Finally, we must follow the example of the believers in Revelation12:
And I heard a loud voice in heaven, saying, “Now the salvation, and the power, and the kingdom of our God and the authority of His Christ have come, for the accuser of our brethren has been thrown down, who accuses them before our God day and night. (Revelation 12:10)
“And they overcame him because of the blood of the Lamb and because of the word of their testimony, and they did not love their life even to death.”
I have loved verse 11 for many years, ever since some German missionaries we met in Haiti, Johannes and Luise Schurer, pointed it out to me. This verse tells how these believers overcame Satan, the accuser. They defeated him by the blood of Jesus; the blood of the Lamb utterly destroys the weapons and work of Satan. Why? First, because in the shed blood of Jesus on the cross, we are washed, cleansed, forgiven, and declared righteous. Satan cannot legitimately accuse us of anything. Second, the blood of Jesus is the symbol and reality of the permanent defeat of Satan, and all the forces of hell know it. Third, the blood of Jesus is a symbol and proof of the love Jesus for us, and of his infinite commitment to us. And, fourth, the blood of Jesus protects us from the rage of Satan against us. We have a safe refuge where nothing can ever really, ultimately harm us as we are in the precious blood of Christ. I have often prayed, “dear Jesus, cover me with your blood.”

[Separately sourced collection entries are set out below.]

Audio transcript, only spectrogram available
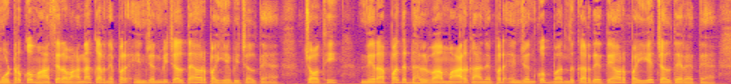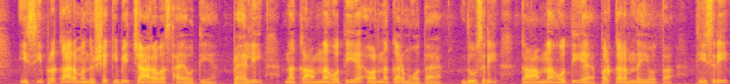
मोटर को वहाँ से रवाना करने पर इंजन भी चलता है और पहिए भी चलते हैं। चौथी, निरापद ढलवा मार्ग आने पर इंजन को बंद कर देते हैं और पहिए चलते रहते हैं। इसी प्रकार मनुष्य की भी चार अवस्थाएँ होती हैं। पहली, न कामना होती है और न कर्म होता है। दूसरी कामना होती है पर कर्म नहीं होता। तीसरी,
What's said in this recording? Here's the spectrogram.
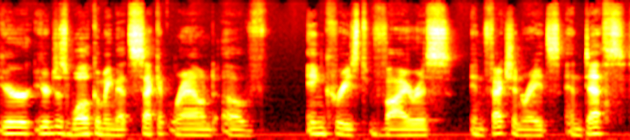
you're you're just welcoming that second round of increased virus infection rates and deaths.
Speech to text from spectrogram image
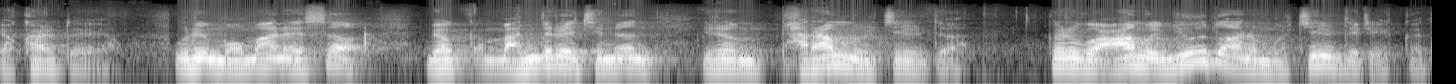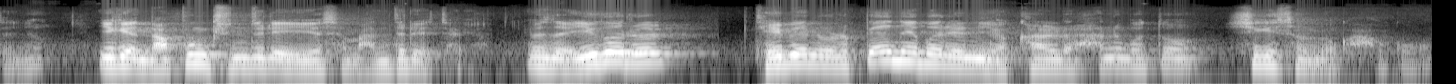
역할도 해요. 우리 몸 안에서 몇, 만들어지는 이런 발암물질들 그리고 암을 유도하는 물질들이 있거든요. 이게 나쁜 균들에 의해서 만들어져요. 그래서 이거를 대변으로 빼내버리는 역할을 하는 것도 식이섬유가 하고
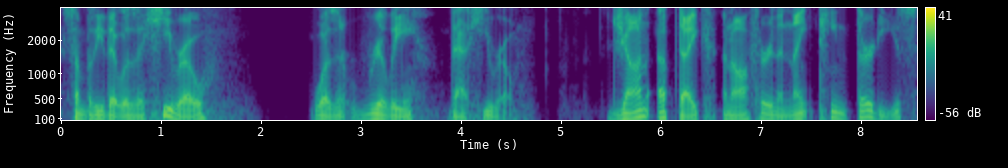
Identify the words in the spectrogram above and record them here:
somebody that was a hero wasn't really that hero. John Updike, an author in the 1930s,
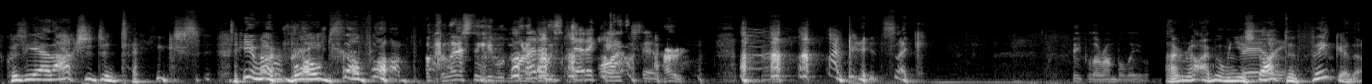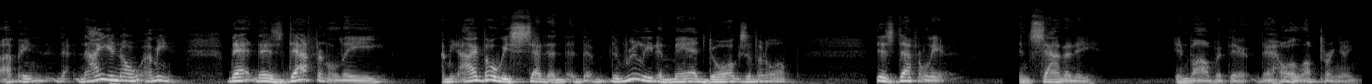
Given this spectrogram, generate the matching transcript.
because he had oxygen tanks. he would blow himself up. The last thing he would want to do is is dedication. Hurt. I mean, it's like People are unbelievable. I know. I mean, when you start to think of it, I mean, now you know. I mean, that there's definitely. I mean, I've always said that the, the, the really the mad dogs of it all. There's definitely insanity involved with their their whole upbringing.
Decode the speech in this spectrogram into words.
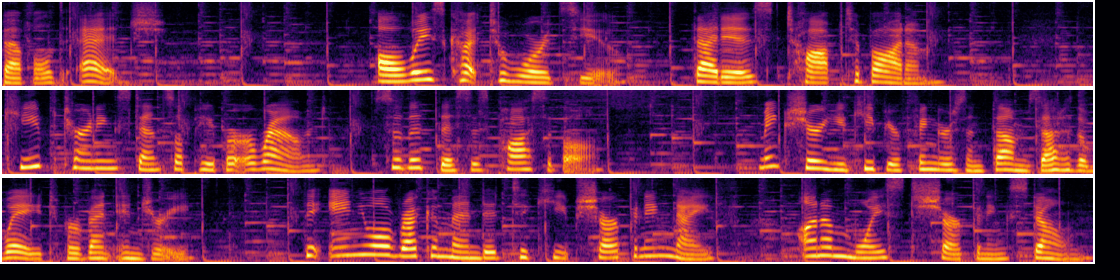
beveled edge. Always cut towards you, that is, top to bottom. Keep turning stencil paper around so that this is possible. Make sure you keep your fingers and thumbs out of the way to prevent injury. The annual recommended to keep sharpening knife on a moist sharpening stone.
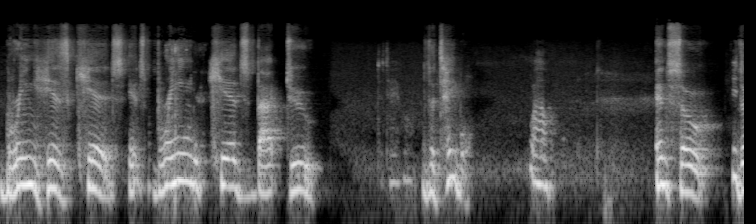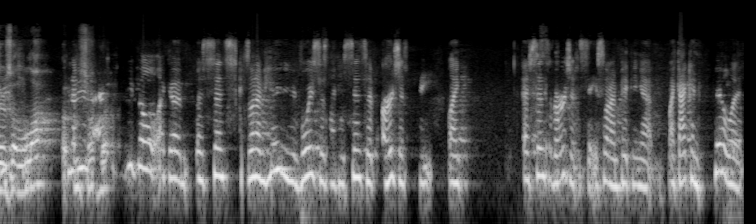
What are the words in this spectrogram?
bring his kids. It's bringing the kids back to the table. the table. Wow and so Did there's you, a lot I'm sorry, you feel like a, a sense because when i'm hearing your voice is like a sense of urgency like a sense of urgency is what I'm picking up. Like I can feel it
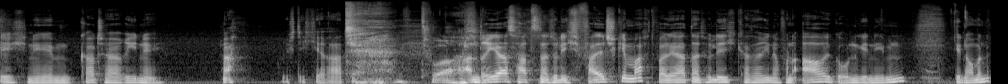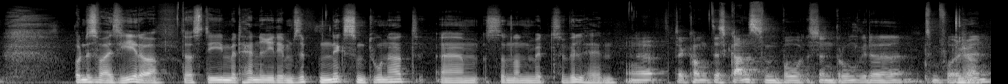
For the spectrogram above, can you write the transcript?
Ich nehme Katharine. Ha, richtig geraten. du Arsch. Andreas hat es natürlich falsch gemacht, weil er hat natürlich Katharina von Argon genehmen, genommen. Und es weiß jeder, dass die mit Henry dem Siebten nichts zu tun hat, ähm, sondern mit Wilhelm. Ja, da kommt das Ganzen-Syndrom wieder zum Vorschein.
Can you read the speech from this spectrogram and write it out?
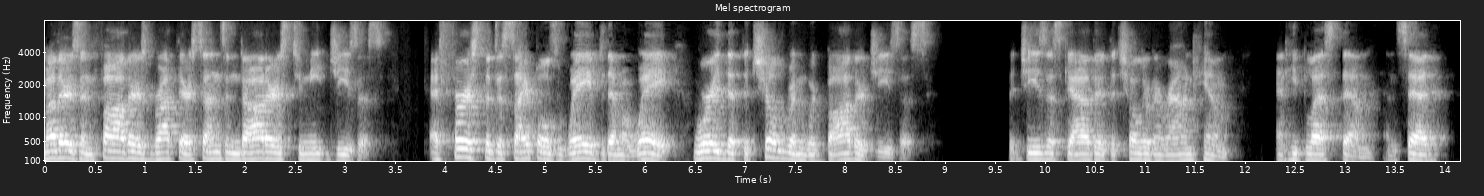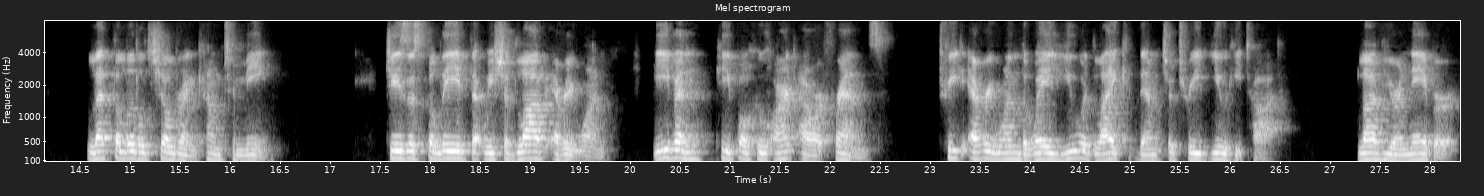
Mothers and fathers brought their sons and daughters to meet Jesus. At first, the disciples waved them away, worried that the children would bother Jesus. But Jesus gathered the children around him and he blessed them and said, Let the little children come to me. Jesus believed that we should love everyone, even people who aren't our friends. Treat everyone the way you would like them to treat you, he taught. Love your neighbor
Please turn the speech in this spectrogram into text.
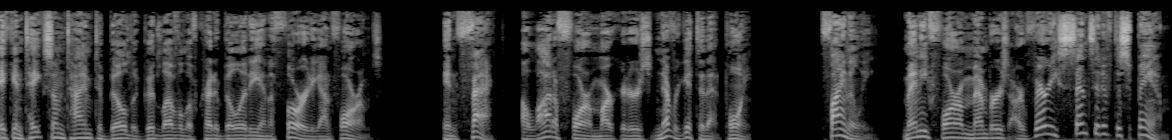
It can take some time to build a good level of credibility and authority on forums. In fact, a lot of forum marketers never get to that point. Finally, many forum members are very sensitive to spam.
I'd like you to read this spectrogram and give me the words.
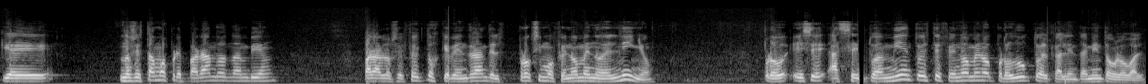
que nos estamos preparando también para los efectos que vendrán del próximo fenómeno del niño, ese acentuamiento de este fenómeno producto del calentamiento global.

The believers also overcame Satan by the word of their testimony. I think this means that they continued to proclaim, out loud, audibly, their hope in God; their hope was based on his promises to deliver, his goodness and faithfulness to always perform what he has promised, and his infinite power to actuate his promises. For me, this means that I must, at all times, but especially when I am under satanic attack, verbally speak forth the goodness of God and his salvation, so that all (God, angels, demons, and fellow believers) can hear, . This means public worship as well, participating in worship and singing hymns and songs of praise to Jesus Christ. I might not feel like it every time, but to force my body and lips to praise God even then is honoring to God, and a defeat for the devil. I must sing and say what is true, out loud, no matter what.
These believers also did not love their lives, even if it meant losing their lives. They had courage, and were not afraid of risk, danger, and self-sacrifice. This kind of courage comes from hoping in God, from the joy that he gives, and from the love we have for him. Satan cannot stand against a foe who has counted the cost, and is willing to die for Jesus.

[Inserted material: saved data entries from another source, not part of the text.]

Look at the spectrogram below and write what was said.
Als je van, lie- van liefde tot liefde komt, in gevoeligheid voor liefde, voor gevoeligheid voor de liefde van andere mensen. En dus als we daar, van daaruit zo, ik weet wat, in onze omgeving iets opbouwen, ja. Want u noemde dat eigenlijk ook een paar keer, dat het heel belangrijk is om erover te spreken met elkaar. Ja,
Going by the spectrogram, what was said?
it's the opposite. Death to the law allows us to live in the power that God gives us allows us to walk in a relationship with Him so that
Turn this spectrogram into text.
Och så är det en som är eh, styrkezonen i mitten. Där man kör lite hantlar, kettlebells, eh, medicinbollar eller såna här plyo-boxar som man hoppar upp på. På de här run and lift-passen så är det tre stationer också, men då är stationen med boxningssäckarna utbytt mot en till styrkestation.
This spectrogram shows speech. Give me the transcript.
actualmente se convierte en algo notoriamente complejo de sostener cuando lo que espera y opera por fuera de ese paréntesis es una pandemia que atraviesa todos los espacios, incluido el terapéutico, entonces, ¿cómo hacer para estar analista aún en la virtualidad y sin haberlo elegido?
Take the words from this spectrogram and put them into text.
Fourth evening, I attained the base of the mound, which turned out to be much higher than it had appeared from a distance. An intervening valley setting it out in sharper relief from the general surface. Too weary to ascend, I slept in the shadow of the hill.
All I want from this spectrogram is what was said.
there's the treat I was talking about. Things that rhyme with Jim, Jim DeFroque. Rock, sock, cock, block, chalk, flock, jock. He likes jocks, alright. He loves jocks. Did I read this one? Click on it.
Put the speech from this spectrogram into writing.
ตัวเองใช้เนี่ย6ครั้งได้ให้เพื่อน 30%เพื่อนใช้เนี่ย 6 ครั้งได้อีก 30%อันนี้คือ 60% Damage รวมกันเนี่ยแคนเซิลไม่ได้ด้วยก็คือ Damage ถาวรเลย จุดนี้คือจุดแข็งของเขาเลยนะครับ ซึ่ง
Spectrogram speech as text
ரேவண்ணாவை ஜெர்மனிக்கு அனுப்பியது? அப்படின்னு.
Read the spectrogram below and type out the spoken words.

Satan will run from the power of God, and that power is accessed through the Word of God and prayer, and shown at its greatest in the blood of Jesus Christ. Satan cannot endure this power. He cannot endure the Light of the World.
Satan is a spitting cobra, eager to blind and kill us. He will attack us. And he may hurt us. But, ultimately, he can never really harm us. We may arrive in heaven beaten, bruised, and bloodied from our battles with the devil and evil, and we may barely be able to crawl into glory because we are so wounded. But, we will get there, because God has promised that in Jesus, we are safe forever. We will arrive in heaven safely because we are united to Jesus, who has the power of an indestructible life (Hebrews 7:16). If Jesus is indestructible, and his followers are united to him, then we can be destroyed no more than Jesus can be destroyed. We are indestructible. Do not fear Satan or his attacks; he is a defeated foe. Jesus is the victor, and he will reign forever. He is in control, and he knows exactly what is happening to us, limiting the ability of Satan to harm us. Our Sovereign God is actively directing all things for his glory and our good. And, Jesus has promised to take us to heaven, to be with him, the most beautiful and pleasant person in the universe, forever.

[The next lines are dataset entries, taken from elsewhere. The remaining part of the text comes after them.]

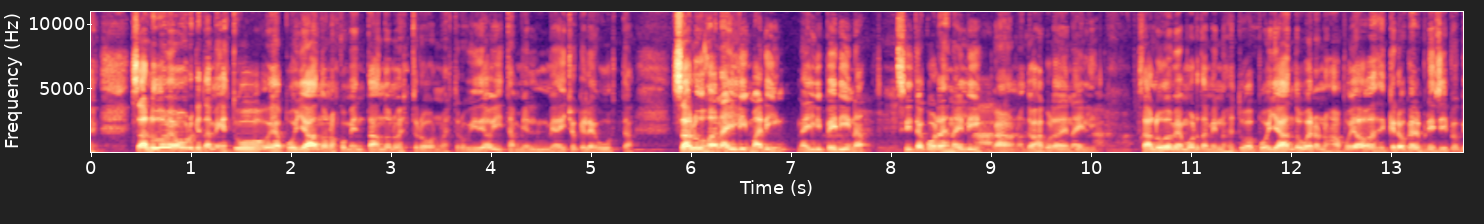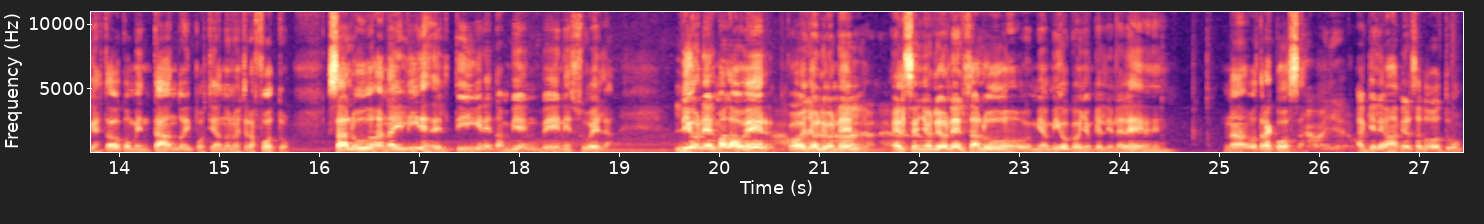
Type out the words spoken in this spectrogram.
Saludos, mi amor, porque también estuvo eh, apoyándonos, comentando nuestro, nuestro video y también me ha dicho que le gusta. Saludos a Nailí Marín, Nailí Perina. ¿Sí te acuerdas de Nailí? Claro, no te vas a acordar de Nailí. Saludos, mi amor, también nos estuvo apoyando. Bueno, nos ha apoyado desde creo que al principio, que ha estado comentando y posteando nuestra foto. Saludos a Nailí desde el Tigre, también Venezuela. Lionel Malaver, ah, coño, Lionel, el señor Lionel. Saludos, mi amigo, coño, que Lionel es una otra cosa. ¿A quién le vas a enviar saludo tú?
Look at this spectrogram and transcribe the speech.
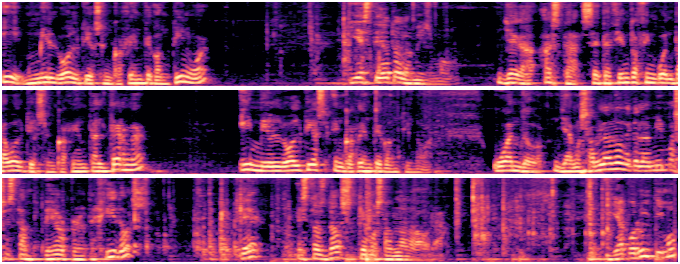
y 1000 voltios en corriente continua. Y este otro lo mismo. Llega hasta 750 voltios en corriente alterna y 1000 voltios en corriente continua. Cuando ya hemos hablado de que los mismos están peor protegidos que estos dos que hemos hablado ahora. Y ya por último,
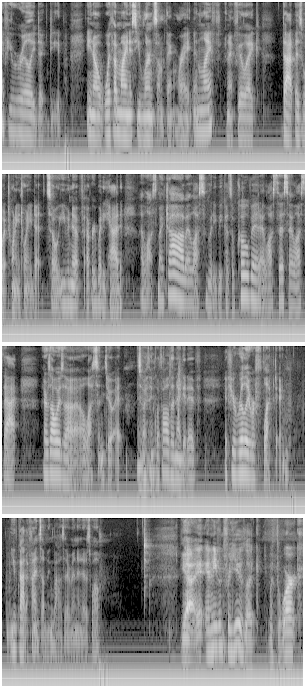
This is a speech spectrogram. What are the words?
If you really dig deep, you know, with a minus, you learn something, right, in life. And I feel like that is what 2020 did. So even if everybody had, I lost my job, I lost somebody because of COVID, I lost this, I lost that, there's always a, a lesson to it. So I think with all the negative, if you're really reflecting, you've got to find something positive in it as well. Yeah, and even for you, like with the work,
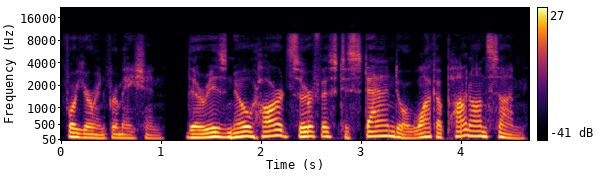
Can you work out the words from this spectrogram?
For your information, there is no hard surface to stand or walk upon on Sun.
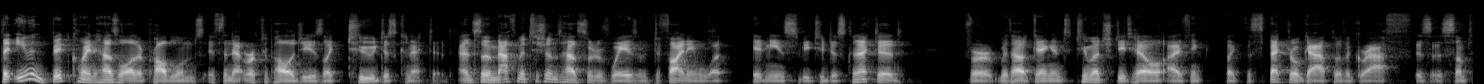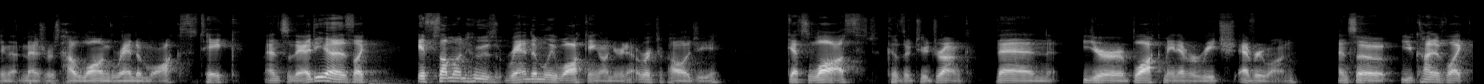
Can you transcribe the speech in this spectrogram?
that even Bitcoin has a lot of problems if the network topology is like too disconnected. And so mathematicians have sort of ways of defining what it means to be too disconnected. For without getting into too much detail, I think like the spectral gap of a graph is, is something that measures how long random walks take. And so the idea is like if someone who's randomly walking on your network topology gets lost because they're too drunk, then your block may never reach everyone. And so you kind of like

…. I was delivered out of the lion’s mouth.
The Lord will deliver me from every evil deed, and will bring me safely to His heavenly kingdom; to Him be the glory forever and ever. Amen.
(2 Timothy 4:17, 18)
Copyright 2010 Jerry Miller, Jr. All rights reserved.